[Dataset entries]
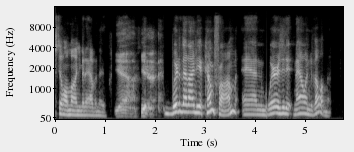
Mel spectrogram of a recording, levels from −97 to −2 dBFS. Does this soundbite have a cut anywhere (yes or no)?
yes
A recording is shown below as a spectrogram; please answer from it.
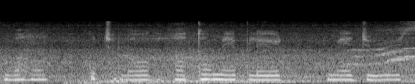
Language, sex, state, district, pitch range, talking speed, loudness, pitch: Hindi, female, Punjab, Fazilka, 205-220 Hz, 130 wpm, -14 LUFS, 215 Hz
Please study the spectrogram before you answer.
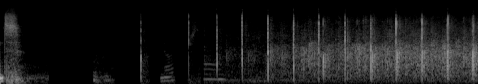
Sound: applause

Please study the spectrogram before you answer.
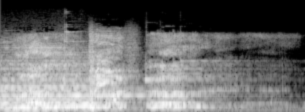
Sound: liquid squelching; Puto Monster grunting

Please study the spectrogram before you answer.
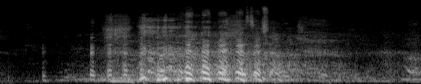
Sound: laughter

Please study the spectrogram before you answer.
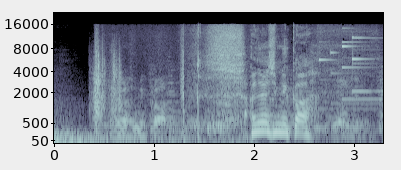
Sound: inhaling

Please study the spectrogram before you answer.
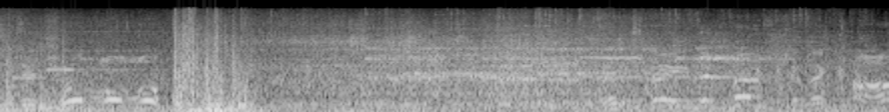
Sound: thud

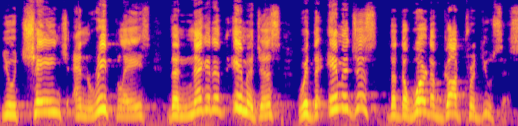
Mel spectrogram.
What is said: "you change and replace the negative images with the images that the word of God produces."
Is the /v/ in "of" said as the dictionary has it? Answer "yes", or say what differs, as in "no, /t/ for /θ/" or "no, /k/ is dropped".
yes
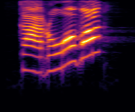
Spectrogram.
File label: RUS cow, Russian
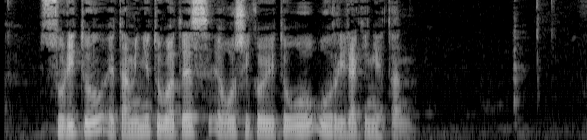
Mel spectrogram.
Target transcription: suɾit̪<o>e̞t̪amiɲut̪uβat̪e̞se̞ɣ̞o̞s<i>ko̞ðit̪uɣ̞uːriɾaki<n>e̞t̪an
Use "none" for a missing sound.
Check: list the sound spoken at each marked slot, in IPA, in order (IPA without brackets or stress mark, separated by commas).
u, i, ɲ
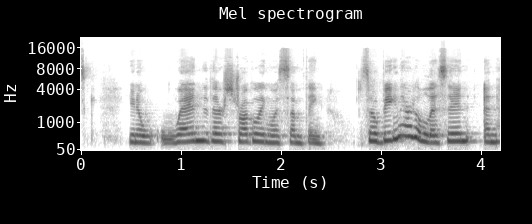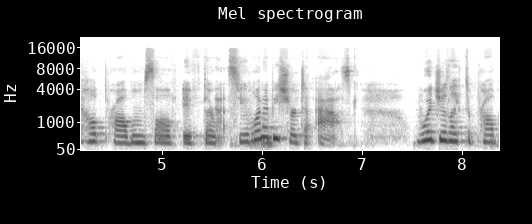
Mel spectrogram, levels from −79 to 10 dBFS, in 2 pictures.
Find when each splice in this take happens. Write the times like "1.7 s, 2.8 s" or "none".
4.1 s, 5.5 s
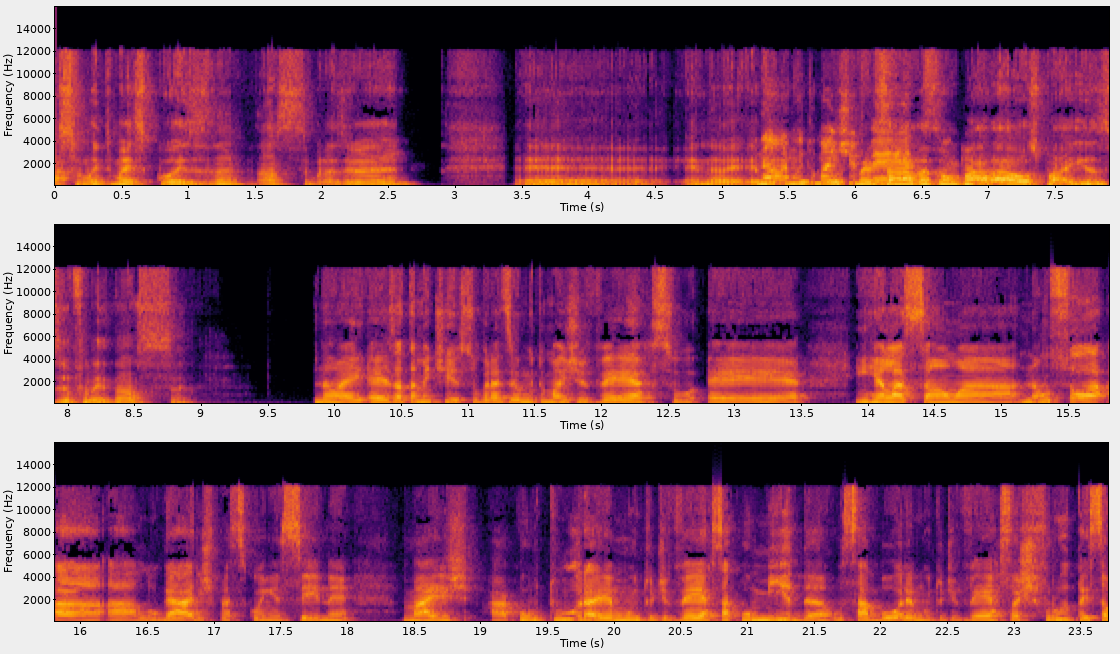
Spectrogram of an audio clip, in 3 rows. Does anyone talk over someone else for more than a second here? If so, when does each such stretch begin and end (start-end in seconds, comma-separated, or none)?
5.2-6.7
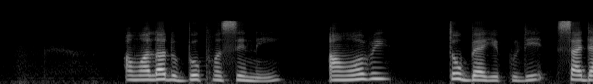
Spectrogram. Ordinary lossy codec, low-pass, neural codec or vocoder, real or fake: none; none; codec, 16 kHz, 0.2 kbps, FocalCodec; fake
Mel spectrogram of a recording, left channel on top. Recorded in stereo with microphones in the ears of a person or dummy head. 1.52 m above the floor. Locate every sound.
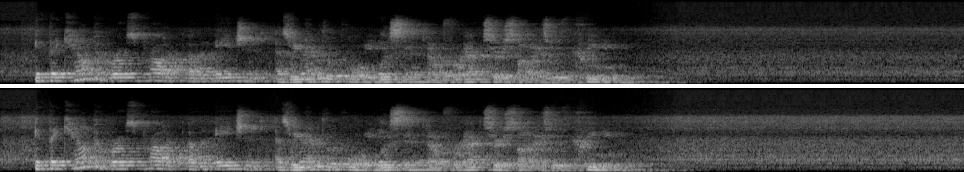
0.3 s a woman speaking: 20° right (ahead or behind), 0.5 m
2.9 s a man speaking: 5° left (ahead or behind), 0.8 m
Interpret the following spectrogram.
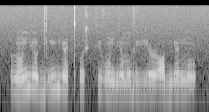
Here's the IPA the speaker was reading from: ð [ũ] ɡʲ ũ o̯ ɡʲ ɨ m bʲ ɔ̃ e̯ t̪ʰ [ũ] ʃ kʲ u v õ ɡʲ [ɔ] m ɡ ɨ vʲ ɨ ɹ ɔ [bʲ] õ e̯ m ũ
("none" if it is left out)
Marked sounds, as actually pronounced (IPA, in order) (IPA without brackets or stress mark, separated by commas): õ, u, ɔ̃, bʲ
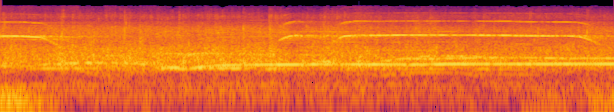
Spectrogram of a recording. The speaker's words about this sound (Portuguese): Senhoras e senhores, mais palmas.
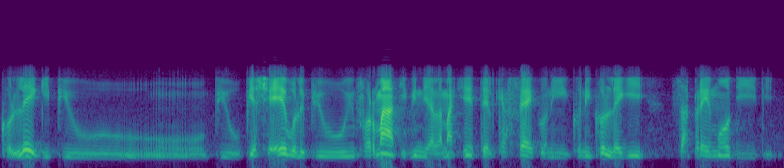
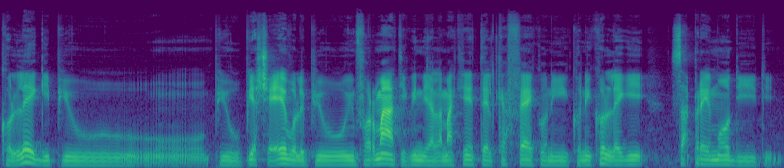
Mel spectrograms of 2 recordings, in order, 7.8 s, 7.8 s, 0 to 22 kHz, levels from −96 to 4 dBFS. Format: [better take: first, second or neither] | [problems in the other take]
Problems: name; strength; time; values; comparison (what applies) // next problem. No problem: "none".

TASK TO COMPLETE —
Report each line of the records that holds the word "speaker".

EXERCISE RESPONSE —
Here's the IPA the speaker was reading from: ð [ũ] ɡʲ ũ o̯ ɡʲ ɨ m bʲ ɔ̃ e̯ t̪ʰ [ũ] ʃ kʲ u v õ ɡʲ [ɔ] m ɡ ɨ vʲ ɨ ɹ ɔ [bʲ] õ e̯ m ũ
Spectrogram of a recording. The speaker's words about this sound (Portuguese): Senhoras e senhores, mais palmas.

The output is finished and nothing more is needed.